Like most writers, I have a perfectionist screaming inside me most of the time. He's my editor. He's offended by mistakes. He's offended by what doesn't ring true. I'm still learning to stick him in a box while I try out different options. I've learned that my mistakes are usually more productive than that perfectionist A student still looking for a gold star still pacing back and forth in my head.

I just finished the second draft of a script. It's been a nightmare getting the damn thing down in on paper in a respectable fashion. My work, both with students and clients, has been all about making a effectively modeled character move through a well thought out plot. It's been all about those few equations that define different aspects of the story. There's a grand unified theory in there somewhere. You know all your story answer are there. You just know it.

And then you sit down to write.
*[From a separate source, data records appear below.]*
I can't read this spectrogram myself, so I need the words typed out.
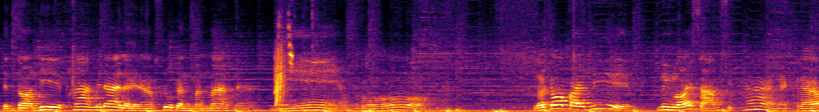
เป็นตอนที่พลาดไม่ได้เลยนะครับ สู้กันมันมากนะนี่โอ้โหแล้วก็ไปที่ 135 นะครับ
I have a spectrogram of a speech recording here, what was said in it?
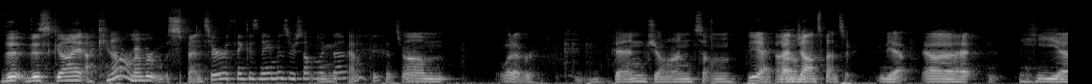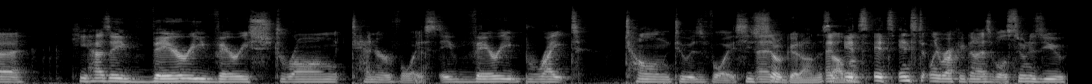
The this guy i cannot remember spencer i think his name is or something like that? I don't think that's right. um whatever. Ben john something. Yeah, Ben um, John Spencer. yeah uh he uh he has a very very strong tenor voice a very bright tone to his voice. He's so good on this and album. it's it's instantly recognizable. As soon as you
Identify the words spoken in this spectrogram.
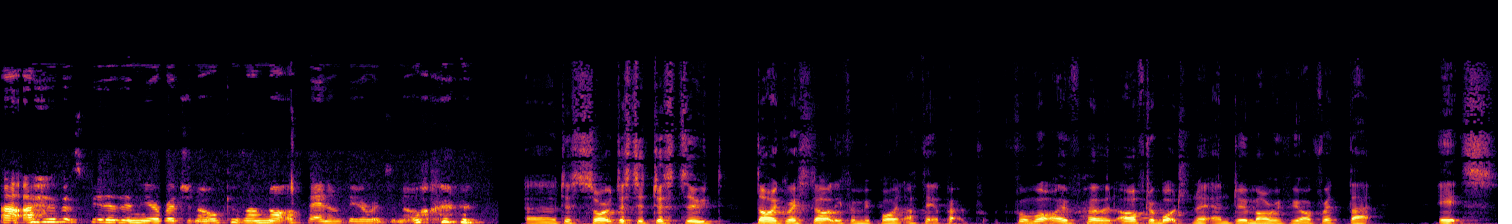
uh, I hope it's better than the original because I'm not a fan of the original. Uh, just sorry, just to just to digress slightly from your point. I think from what I've heard after watching it and doing my review, I've read that it's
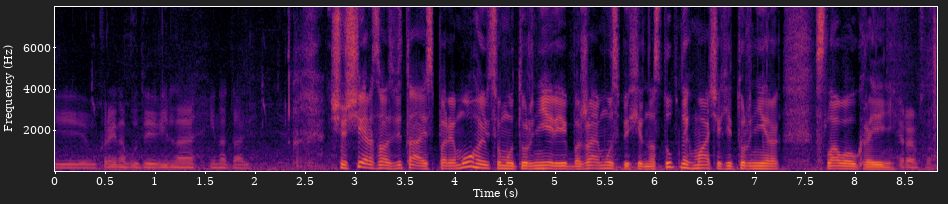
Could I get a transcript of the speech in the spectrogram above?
і Україна буде вільна і надалі. Що ще раз вас вітаю з перемогою в цьому турнірі. Бажаємо успіхів в наступних матчах і турнірах. Слава Україні! Героям слава!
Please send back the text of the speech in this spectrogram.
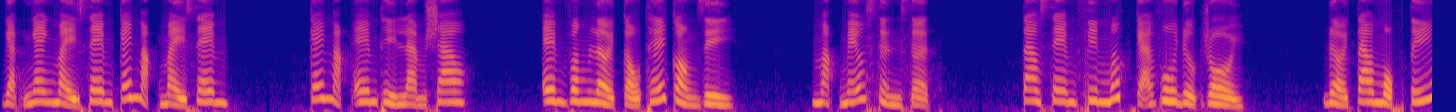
Gạch ngang mày xem cái mặt mày xem. Cái mặt em thì làm sao? Em vâng lời cậu thế còn gì? Mặt méo sình sệt. Tao xem phim mất cả vui được rồi. Đợi tao một tí.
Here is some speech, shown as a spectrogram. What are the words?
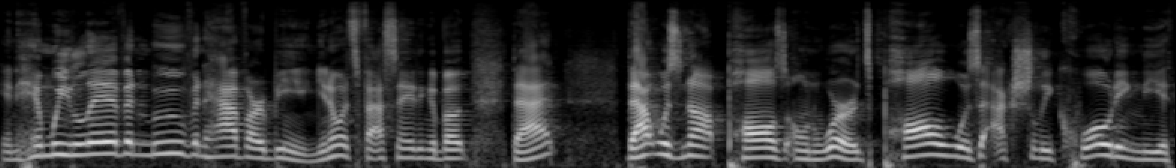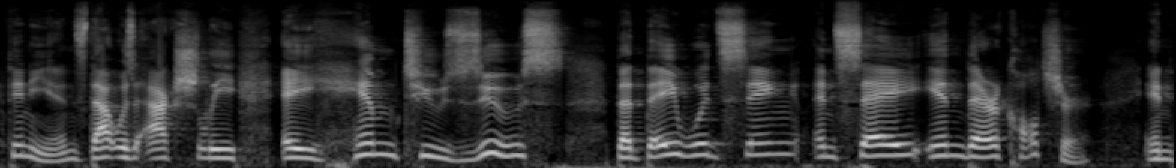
In him we live and move and have our being. You know what's fascinating about that? That was not Paul's own words. Paul was actually quoting the Athenians. That was actually a hymn to Zeus that they would sing and say in their culture. In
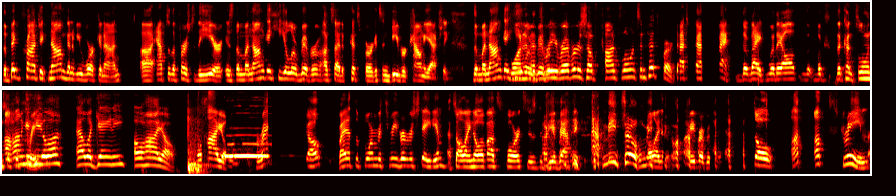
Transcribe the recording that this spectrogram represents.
The big project now I'm going to be working on uh, after the first of the year is the Monongahela River outside of Pittsburgh. It's in Beaver County, actually. The Monongahela One of the River. three rivers of confluence in Pittsburgh. That's that's correct. The right where they all the, the, confluence of. Monongahela, Allegheny, Ohio. Ohio. Correct. Joe. Right at the former Three River Stadium. That's all I know about sports is the geographic me too. Me too. So up upstream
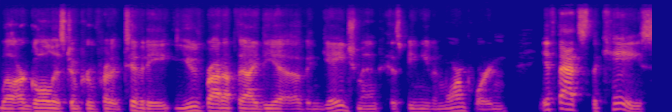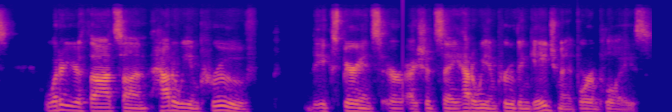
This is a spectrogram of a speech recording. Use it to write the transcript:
well, our goal is to improve productivity. You've brought up the idea of engagement as being even more important. If that's the case, what are your thoughts on how do we improve the experience, or I should say, how do we improve engagement for employees?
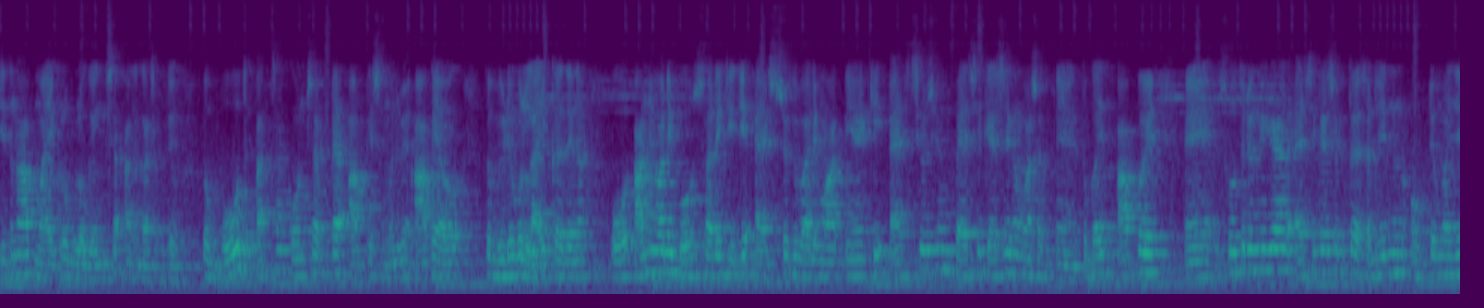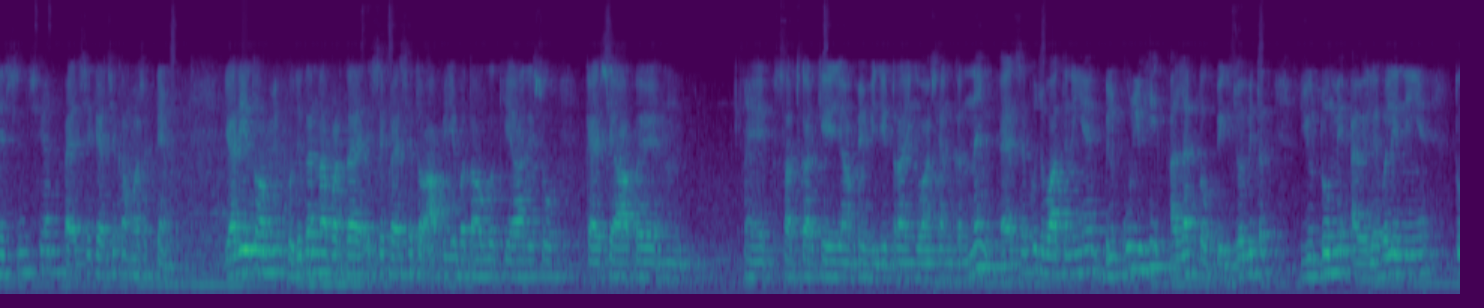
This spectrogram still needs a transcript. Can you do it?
जितना आप माइक्रो ब्लॉगिंग से अर्न कर सकते हो। तो बहुत अच्छा कॉन्सेप्ट है, आपके समझ में आ गया हो तो वीडियो को लाइक कर देना। और आने वाली बहुत सारी चीज़ें एस के बारे में आती हैं कि एस से हम पैसे कैसे कमा सकते हैं। तो भाई आप सोच रहे होंगे यार ऐसे कैसे सकते हैं? सर ऑप्टिमाइजेशन से हम पैसे कैसे कमा सकते हैं। यार, ये तो हमें खुद करना पड़ता है। इससे पैसे तो आप ये बताओगे कि यार, इसको कैसे आप सर्च करके यहाँ पे विज़िट आएँगे वहाँ से करना नहीं ऐसे कुछ बात नहीं है। बिल्कुल ही अलग टॉपिक जो अभी तक यूट्यूब में अवेलेबल ही नहीं है। तो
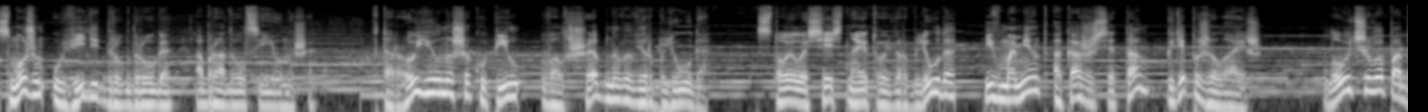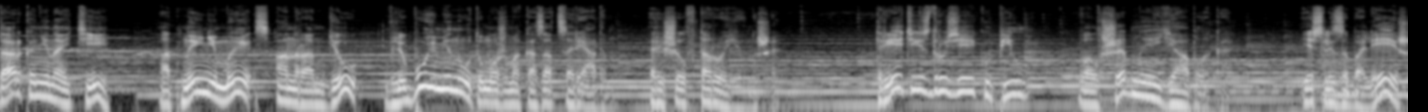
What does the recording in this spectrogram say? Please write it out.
сможем увидеть друг друга, обрадовался юноша. Второй юноша купил волшебного верблюда. Стоило сесть на этого верблюда, и в момент окажешься там, где пожелаешь. Лучшего подарка не найти. Отныне мы с Анрандю в любую минуту можем оказаться рядом, решил второй юноша. Третий из друзей купил волшебное яблоко. Если заболеешь,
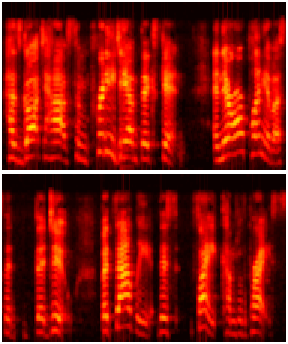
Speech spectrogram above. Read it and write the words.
has got to have some pretty damn thick skin. And there are plenty of us that, that do. But sadly, this fight comes with a price.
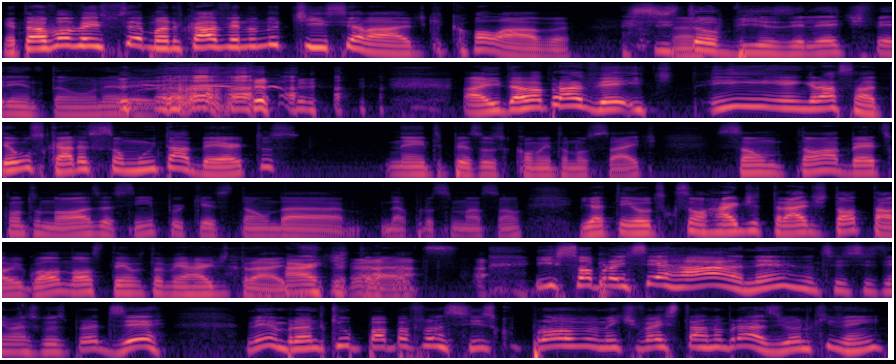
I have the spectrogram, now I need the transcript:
Entrava uma vez por semana e ficava vendo notícia lá de que, que rolava. esses Tobias, ele é diferentão, né, velho? Aí dava pra ver. E, e é engraçado, tem uns caras que são muito abertos, né, entre pessoas que comentam no site, são tão abertos quanto nós, assim, por questão da, da aproximação. E já tem outros que são hard trad total, igual nós temos também hard trad. Hard trades. E só pra encerrar, né? Não sei se vocês têm mais coisas pra dizer. Lembrando que o Papa Francisco provavelmente vai estar no Brasil ano que vem,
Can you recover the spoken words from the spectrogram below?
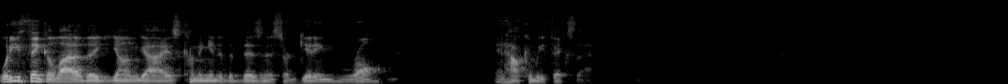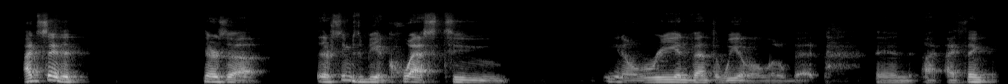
what do you think a lot of the young guys coming into the business are getting wrong? And how can we fix that? I'd say that there's a there seems to be a quest to you know reinvent the wheel a little bit. And I, I think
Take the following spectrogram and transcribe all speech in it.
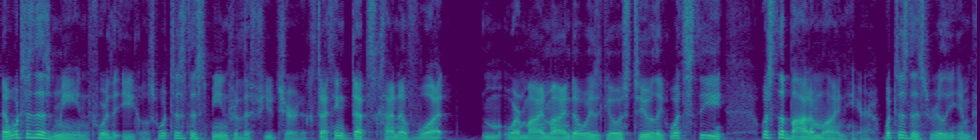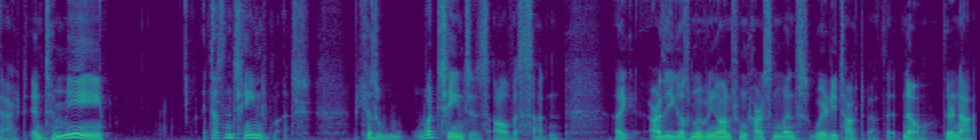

I'd realized that building the perfectly structured screenplay had become more an impediment than an aid. I let go. I let myself be wrong one more time. I let my main character drag me, scene by scene, wherever he wanted to go. He tracked mud all over the carpet, and missed a couple appointments on the way. But he got to the climax, and he covered a lot more distance doing it. The midpoint got deeper, the high points higher, the low points more desolate and flecked with...comedy. It all felt more real. I had that model imprinted on my brain. I'd tried out dozens of ideas for each plot point. They varied wildly, but all had a certain aspect that made them structural. When I let the main character loose, he seemed to understand it all a bit better, more intuitively than I did. That was humbling.

I've been thinking a lot about this experience. It's not the first time I've had it, but it feels new each time. I'd all but decided I must have imprinted the story part of my brain with a kind of ingrained path that the main character just naturally followed.

But I'm of a different opinion now. This structure that we try so hard to impart is... already there. We see the world in stories. We understand each step we take as set up-conflict-resolution. We see the world that way. My character is no exception. We don't have to think about three-act structure. We think in three-act structure. We model, make mistakes, and learn something on the other end. It's not that the theory's wrong. It's thinking we control the process just by knowing a little bit about it.